## Your assignment
Print the line containing "I need the words spoken in this spectrogram." and all lines after it, unchanged, through the end of the data. Leave the pictures out.

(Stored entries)
+-------+
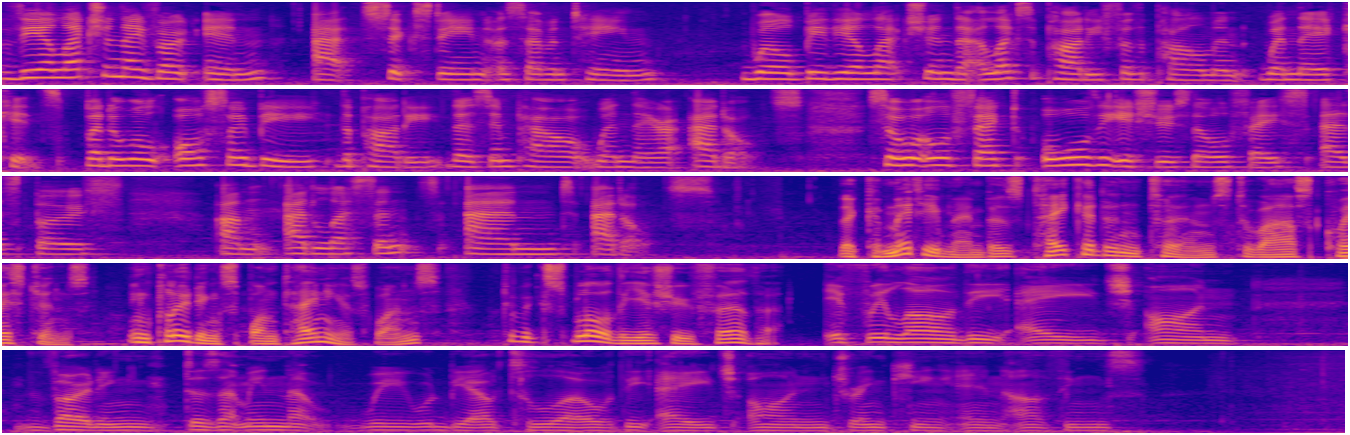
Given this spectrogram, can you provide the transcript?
The election they vote in at 16 or 17 will be the election that elects a party for the parliament when they are kids, but it will also be the party that's in power when they are adults. So it will affect all the issues they will face as both um, adolescents and adults. The committee members take it in turns to ask questions, including spontaneous ones, to explore the issue further. If we lower the age on voting, does that mean that we would be able to lower the age on drinking and other things?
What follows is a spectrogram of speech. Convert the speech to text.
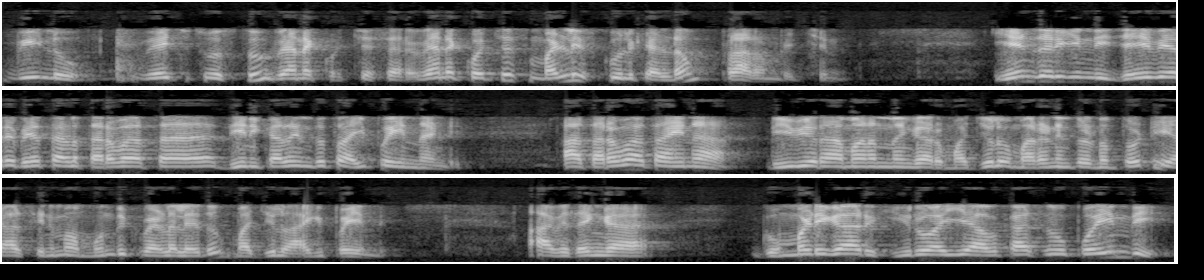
వీళ్ళు వేచి చూస్తూ వెనక్కి వచ్చేసారు వెనక్కి వచ్చేసి మళ్ళీ స్కూల్కి వెళ్ళడం ప్రారంభించింది. ఏం జరిగింది? జయవీర భేతాల తర్వాత దీని కథ ఇంతతో అయిపోయిందండి. ఆ తర్వాత ఆయన బివి రామానందం గారు మధ్యలో మరణించడంతో ఆ సినిమా ముందుకు వెళ్ళలేదు మధ్యలో ఆగిపోయింది. ఆ విధంగా గుమ్మడి గారు హీరో అయ్యే అవకాశం పోయింది.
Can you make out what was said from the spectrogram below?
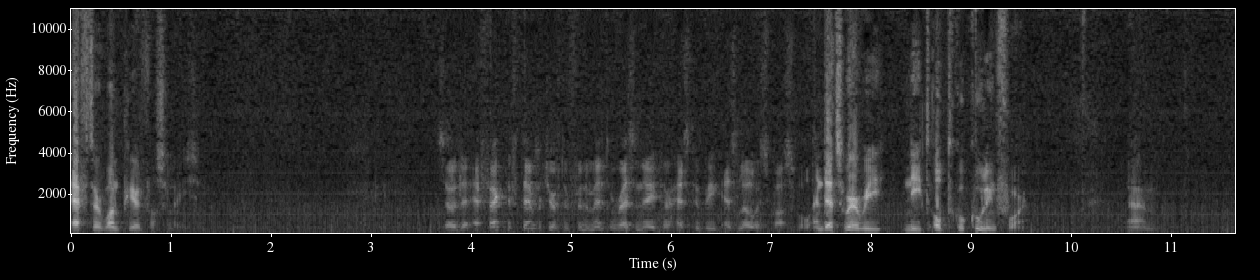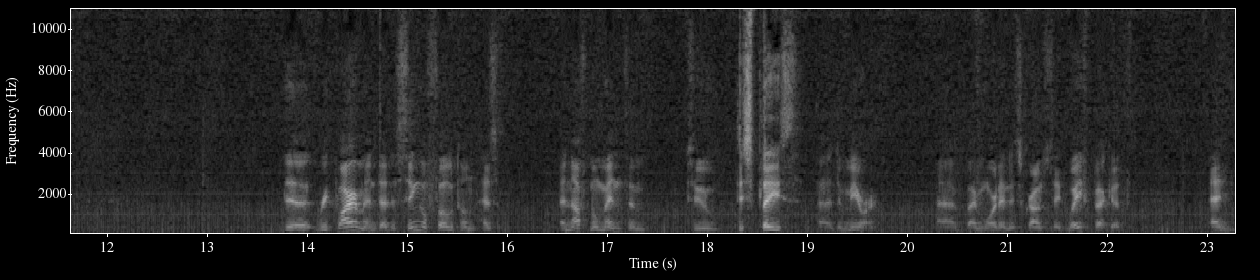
after one period of oscillation. So the effective temperature of the fundamental resonator has to be as low as possible. And that's where we need optical cooling for. Um, the requirement that a single photon has enough momentum to displace uh, the mirror uh, by more than its ground state wave packet, and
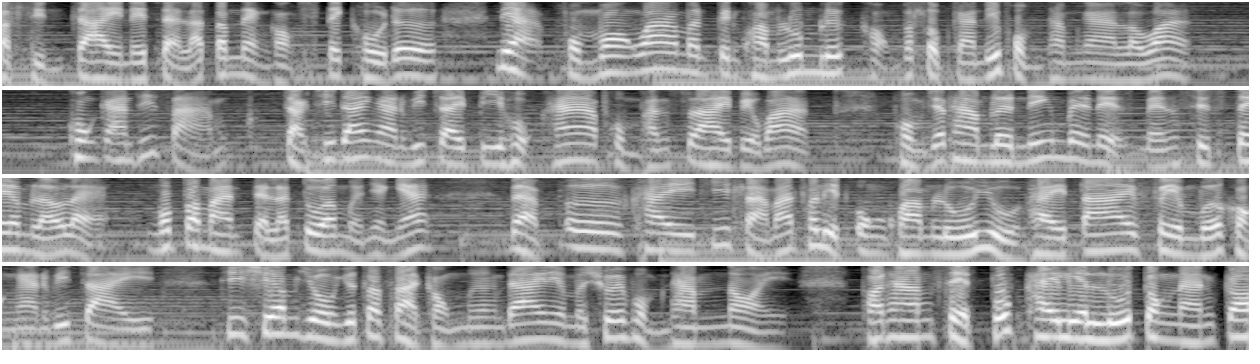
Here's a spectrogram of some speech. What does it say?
ตัดสินใจในแต่ละตำแหน่งของสเต็กโฮเดอร์เนี่ยผมมองว่ามันเป็นความลุ่มลึกของประสบการณ์ที่ผมทำงานแล้วว่า โครงการที่ 3 จากที่ได้งานวิจัยปี 65 ผมพันสไลด์ไปว่า ผมจะทำ learning management system แล้วแหละ งบประมาณแต่ละตัวเหมือนอย่างเงี้ย แบบเออใครที่สามารถผลิตองค์ความรู้อยู่ภายใต้เฟรมเวิร์กของงานวิจัย ที่เชื่อมโยงยุทธศาสตร์ของเมืองได้เนี่ยมาช่วยผมทำหน่อย พอทำเสร็จปุ๊บใครเรียนรู้ตรงนั้นก็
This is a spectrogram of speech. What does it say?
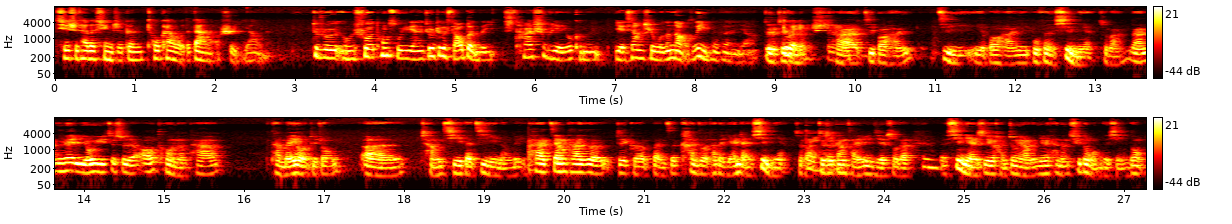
其实它的性质跟偷看我的大脑是一样的。就是我们说通俗一点的，就是这个小本子，它是不是也有可能也像是我的脑子的一部分一样？对，这个它既包含记忆，也包含一部分信念，是吧？那因为由于就是 auto 呢，它它没有这种呃长期的记忆能力，它将它的这个本子看作它的延展信念，是吧？就是刚才韵姐说的，信念是一个很重要的，因为它能驱动我们的行动。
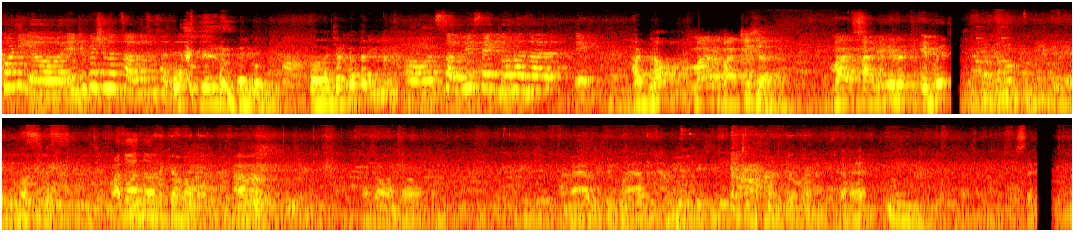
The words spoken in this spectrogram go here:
कोणी? एज्युकेशनच चालूच आहे ओके सध्या व्हेरी गुड व्हेरी गुड जन्मतारीख? अ, सव्वीस एक दोन हजार एक. आडनाव मार बाचीचं मार साडी एम एस मनोदरी एकंदरी बाबा मावली हा, मी अरे खरं काय घेतलं चलो थैंक यू यार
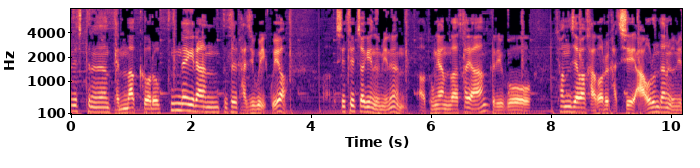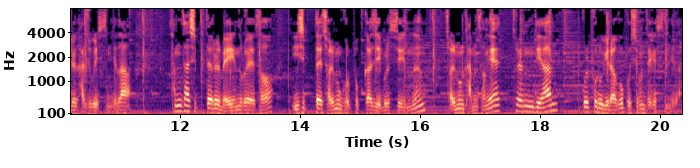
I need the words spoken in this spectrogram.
트위스트는 덴마크어로 풍뎅이라는 뜻을 가지고 있고요. 어, 실질적인 의미는 어, 동양과 서양 그리고 현재와 과거를 같이 아우른다는 의미를 가지고 있습니다. 3, 40대를 메인으로 해서 20대 젊은 골프까지 입을 수 있는 젊은 감성의 트렌디한 골프룩이라고 보시면 되겠습니다.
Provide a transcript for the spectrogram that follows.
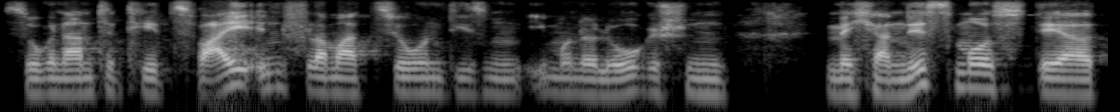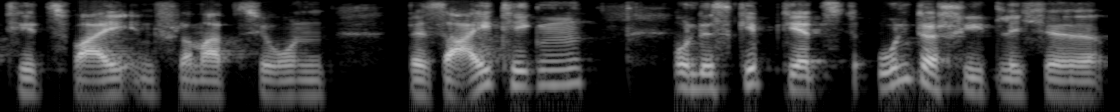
sogenannte T2-Inflammation, diesen immunologischen Mechanismus der T2-Inflammation beseitigen. Und es gibt jetzt unterschiedliche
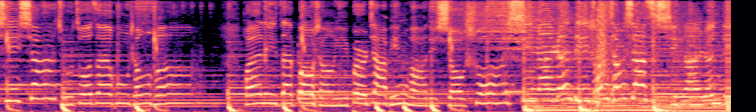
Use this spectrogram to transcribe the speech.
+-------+
## Answer area
I need the words spoken in this spectrogram.
트위스트는 덴마크어로 풍뎅이라는 뜻을 가지고 있고요. 어, 실질적인 의미는 어, 동양과 서양 그리고 현재와 과거를 같이 아우른다는 의미를 가지고 있습니다. 3, 40대를 메인으로 해서 20대 젊은 골프까지 입을 수 있는 젊은 감성의 트렌디한 골프룩이라고 보시면 되겠습니다.
Provide a transcript for the spectrogram that follows.
sogenannte T2-Inflammation, diesen immunologischen Mechanismus der T2-Inflammation beseitigen. Und es gibt jetzt unterschiedliche
Use this spectrogram to transcribe the speech.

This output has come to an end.